Problem ▸
Some lines in the listing hold the word "spectrogram". Return each of them.
++++ Source material ++++
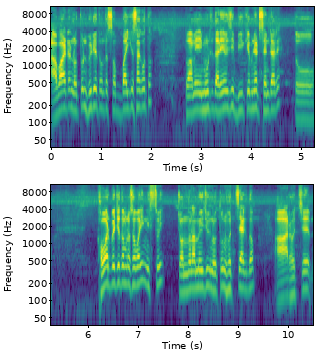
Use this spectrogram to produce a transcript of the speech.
আবার একটা নতুন ভিডিও তোমাদের সবাইকে স্বাগত তো আমি এই মুহূর্তে দাঁড়িয়ে রয়েছি বি ক্যাবিনেট সেন্টারে তো খবর পেয়েছো তোমরা সবাই নিশ্চয়ই চন্দনা মিউজিক নতুন হচ্ছে একদম আর হচ্ছে আহ,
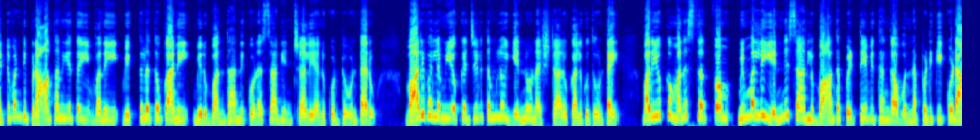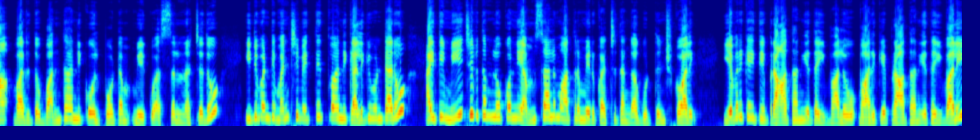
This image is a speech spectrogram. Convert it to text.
ఎటువంటి ప్రాధాన్యత ఇవ్వని వ్యక్తులతో కానీ మీరు బంధాన్ని కొనసాగించాలి అనుకుంటూ ఉంటారు. వారి వల్ల మీ యొక్క జీవితంలో ఎన్నో నష్టాలు కలుగుతూ ఉంటాయి. వారి యొక్క మనస్తత్వం మిమ్మల్ని ఎన్నిసార్లు బాధ పెట్టే విధంగా ఉన్నప్పటికీ కూడా వారితో బంధాన్ని కోల్పోవటం మీకు అస్సలు నచ్చదు. ఇటువంటి మంచి వ్యక్తిత్వాన్ని కలిగి ఉంటారు. అయితే మీ జీవితంలో కొన్ని అంశాలు మాత్రం మీరు ఖచ్చితంగా గుర్తుంచుకోవాలి. ఎవరికైతే ప్రాధాన్యత ఇవ్వాలో వారికే ప్రాధాన్యత ఇవ్వాలి.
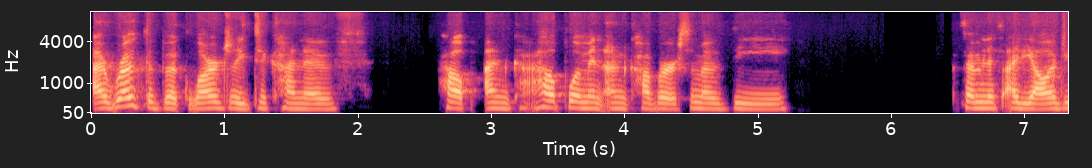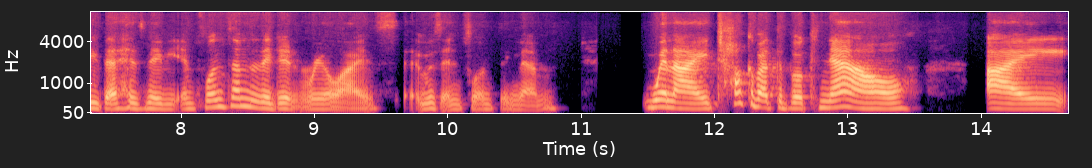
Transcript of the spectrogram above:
I wrote the book largely to kind of help help women uncover some of the feminist ideology that has maybe influenced them that they didn't realize it was influencing them. When I talk about the book now, I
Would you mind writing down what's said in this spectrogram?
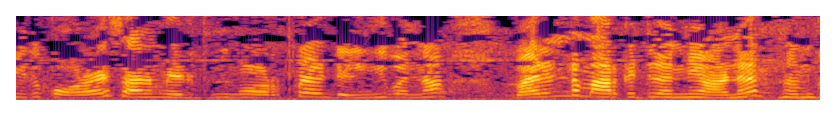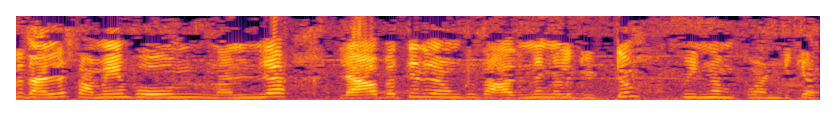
ചെയ്ത് കുറെ സാധനം മേടിച്ചു. നിങ്ങൾ ഉറപ്പായും ഡൽഹി വന്ന വരണ്ട മാർക്കറ്റ് തന്നെയാണ്. നമുക്ക് നല്ല സമയം പോകും നല്ല ലാഭത്തിൽ നമുക്ക് സാധനങ്ങൾ കിട്ടും. പിന്നെ നമുക്ക്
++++
Reply to the exercise ▸
Use this spectrogram to produce a transcript of the speech.
This image is a speech spectrogram. Convert it to text.
Transcript of the spectrogram above:
Would you mind writing down what's said in this spectrogram?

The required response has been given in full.